Objectives: To review the overall performance of a neonatal screening program for cystic fibrosis (CF) from 1981 to 1994, and to compare two strategies of case detection.
Program design: Initially, immunoreactive trypsin (IRT) was measured in dried blood spots, and because of the low sensitivity of this test at days 3 to 5, a second sample was needed from babies with positive test results. Since 1993 a positive IRT assay result has been followed by direct gene analysis for the common CF mutation, delta F508, with the use of the same sample. Cases with false-negative results were actively sought throughout the period.

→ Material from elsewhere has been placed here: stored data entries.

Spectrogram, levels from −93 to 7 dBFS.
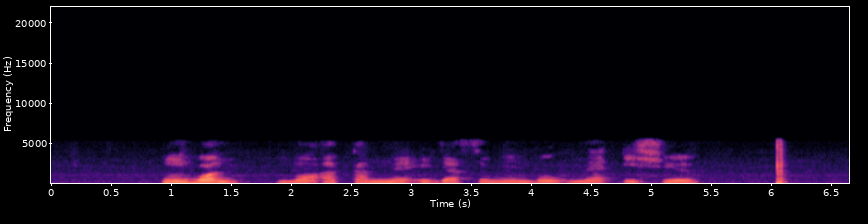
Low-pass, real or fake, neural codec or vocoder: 5.4 kHz; fake; codec, 16 kHz, 6 kbps, DAC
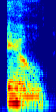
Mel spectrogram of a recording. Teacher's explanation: A gente faz esse som do L em inglês. L. Não é como no português brasileiro, que a gente usa um som de U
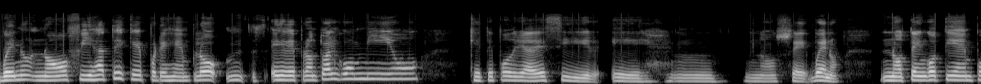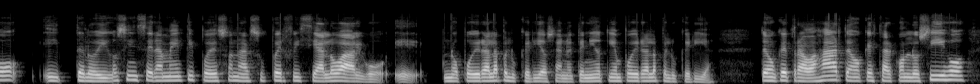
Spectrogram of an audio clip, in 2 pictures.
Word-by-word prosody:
Bueno, 200 +4 +5
no, 195 +1 +3
fíjate 220 +5 +1
que 225 -3 -1
por 195 -3 -5
ejemplo, 185 +2 +2
mm, 200 +2 -3 0.3
eh, 205 - +2
de 205 0 +3
pronto 200 +2 -1
algo 250 +1 +2
mío, 255 0 -2 0.5
¿qué 180 - -2
te 185 +2 -3
podría 185 -2 +1
decir?, 175 -4 -2
eh, 145 -4 -2 0.2
mm, 145 -1 -6 0.3
no 145 -2 -7
sé. 145 -1 -3
Bueno, 160 -7 +2 0.4
no 180 0 +2
tengo 200 +1 +4
tiempo 200 -1 0
y 175 -1 -2
te 170 +1 -1
lo 160 - +3
digo 150 +3 +1
sinceramente 185 -1 -1
y 205 - -3
puede 170 -4 +1
sonar 170 -2 -2
superficial 170 -1 -1
o 170 0 +5
algo, 135 -6 +1
eh, - - -7 0.2
no 155 -1 -1
puedo 165 -1 +3
ir 165 - +3
a 165 - +5
la 175 +1 +1
peluquería, 150 -3 -1
o - - -1
sea, 145 0 -5
no 140 - -3
he - - -7
tenido 150 +1 0
tiempo 165 +1 -1
de 165 - +4
ir 165 - 0
a - - +3
la 165 0 -1
peluquería. 130 - -5 0.4
Tengo 175 -2 +3
que 190 +2 +4
trabajar, 175 +5 +4
tengo 170 -3 0
que - - -4
estar 170 -1 -1
con 170 0 0
los 165 0 0
hijos 210 -1 +3
175 Hz, 190 wpm, -18 LUFS, 160-200 Hz, 0.5 s, Bueno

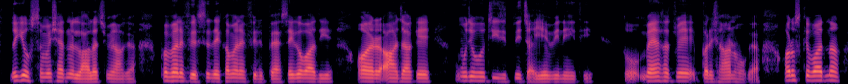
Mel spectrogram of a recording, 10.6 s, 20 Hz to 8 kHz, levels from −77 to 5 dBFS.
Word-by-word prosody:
देखिए, 155 +3 +2
उस 150 - -1
समय, 135 -1 -1
शायद 135 -1 0
मैं 130 -1 0
लालच 110 0 +2
में 115 -2 -3
आ 105 0 -1
गया। 105 0 -9 0.3
पर 150 - +2
मैंने 145 -1 +5
फिर 120 -2 +3
से 130 +3 -5
देखा, 125 +1 +1
मैंने 125 -1 +2
फिर 110 - -3
पैसे 110 +2 0
गँवा 125 -1 +4
दिए, 115 0 -5 0.3
और 125 -2 +6
आ 125 0 +5
जा 120 0 +2
के 120 -1 +2 0.4
मुझे 150 0 -1
वो 145 0 0
चीज़ 125 -2 -6
इतनी 120 +1 -6
चाहिए 115 0 -1
भी 110 +1 -4
नहीं 110 -1 -5
थी। 115 +2 -16 0.4
तो - - -5
मैं 145 +1 +5
सच 140 -2 -3
में 140 -1 +1
परेशान 115 -1 -1
हो 105 -3 -8
गया - - -7 0.3
और 165 +1 +4
उसके 165 0 -2
बाद 160 0 +4
ना, 160 -2 +2
125 Hz, 240 wpm, -25 LUFS, 115-140 Hz, 0.4 s, और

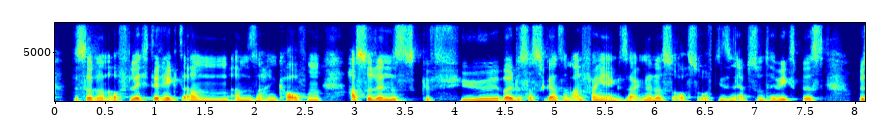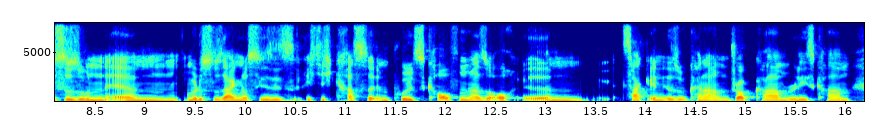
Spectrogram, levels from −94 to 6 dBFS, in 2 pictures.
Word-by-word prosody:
bist - - -5
du 110 - +7
dann 100 -1 0
auch 105 - 0
vielleicht 105 -1 +1
direkt 105 -1 +3
am 95 0 0
am 95 +1 -1
Sachen 100 +1 -3
kaufen. 110 +4 +1 0.3
Hast 100 +3 +2
du 125 - +6
denn 115 0 +5
das 110 -2 -2
Gefühl 170 +11 0
weil 105 - +7
das 105 0 -3
hast 110 -1 -3
du - - -15
ganz 105 -1 +3
am - - -3
Anfang 120 -3 -1
ja 95 -2 +1
gesagt, 100 +2 -3
ne? 100 - +2
Dass 100 -2 0
du - - -6
auch - - -4
so - - -11
auf - - -5
diesen 95 -1 -5
Apps - - -8
unterwegs 100 -1 -1
bist, 100 0 -3 0.3
bist 110 +1 0
du - - +5
so 105 -1 +2
'n, 100 -1 +2
ähm 95 0 +1
würdest 105 +1 +1
du 95 - -2
sagen, 100 +1 +4
du 100 - +2
hast 95 0 -3
dieses 95 +3 -1
richtig 110 -2 -6
krasse - - -2
Impulskaufen? 135 +3 0
Also, 100 -4 +1
auch, - - +2
ähm, 100 0 0 0.4
zack 105 0 -2
in 105 -2 +1
äh, 100 - +1
so, 100 0 -1
keine 100 0 -2
Ahnung, 100 0 -1
Dropcam, 105 +1 +2
Releasecam, 105 +2 -2
100 Hz, 220 wpm, -25 LUFS, 100-110 Hz, 0.4 s, du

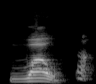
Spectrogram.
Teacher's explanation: দুই ঠোঁট গোল করে মাঝখানে খালি জায়গা থেকে ওয়াও উচ্চারিত হয়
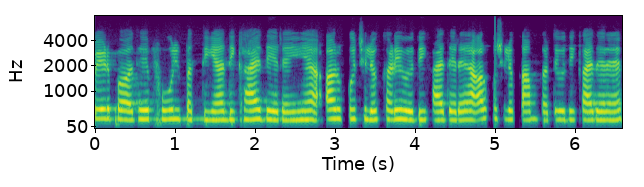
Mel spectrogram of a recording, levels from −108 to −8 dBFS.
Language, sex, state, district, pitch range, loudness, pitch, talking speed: Hindi, female, Uttar Pradesh, Gorakhpur, 230-245 Hz, -16 LUFS, 235 Hz, 235 wpm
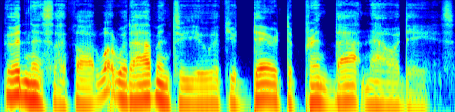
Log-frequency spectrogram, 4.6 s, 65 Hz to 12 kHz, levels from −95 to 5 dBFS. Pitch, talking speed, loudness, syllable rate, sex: 105 Hz, 200 wpm, -20 LUFS, 4.7 syllables/s, male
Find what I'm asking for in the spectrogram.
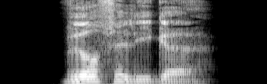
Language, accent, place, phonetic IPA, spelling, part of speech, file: German, Germany, Berlin, [ˈvʏʁfəlɪɡə], würfelige, adjective, De-würfelige.ogg
- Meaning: inflection of würfelig: 1. strong/mixed nominative/accusative feminine singular 2. strong nominative/accusative plural 3. weak nominative all-gender singular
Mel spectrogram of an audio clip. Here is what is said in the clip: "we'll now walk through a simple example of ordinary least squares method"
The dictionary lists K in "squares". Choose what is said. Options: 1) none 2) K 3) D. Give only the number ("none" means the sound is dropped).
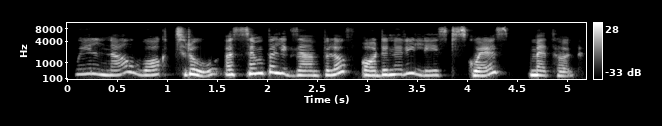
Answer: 2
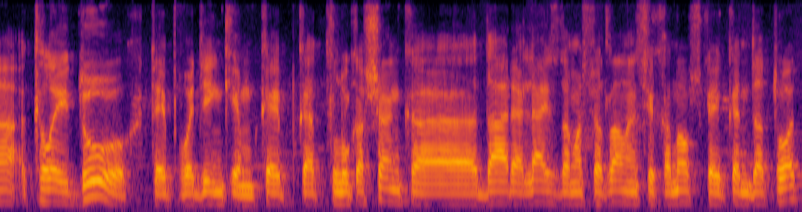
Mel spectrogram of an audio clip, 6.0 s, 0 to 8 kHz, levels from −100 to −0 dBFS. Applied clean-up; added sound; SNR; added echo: none; none; none; none.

Results: With IRT alone, 1,015,000 babies were tested. Of 389 babies with CF, 30 had a clinical diagnosis of CF made after a negative screening test result or an administrative error. Early diagnosis was achieved in 92%. With the IRT/DNA protocol, 59 of 62 infants had a positive screening test result (44 were homozygous for delta F508) among 189,000 babies tested. Three babies with CF had no copy of this mutation, but two were identified early because of meconium ileus. The false-positive rate was much greater for IRT alone than for the IRT/DNA test (0.69% vs 0.054%). All false-positive cases in the IRT/DNA protocol were, of necessity, CF carriers.
Conclusion: The percentage of babies with CF who had an early diagnosis was similar with the two protocols, but we concluded that the advantages of the IRT/DNA test for screening, particularly in the avoidance of the need for second IRT samples, outweighed the drawback of unwanted carrier detection.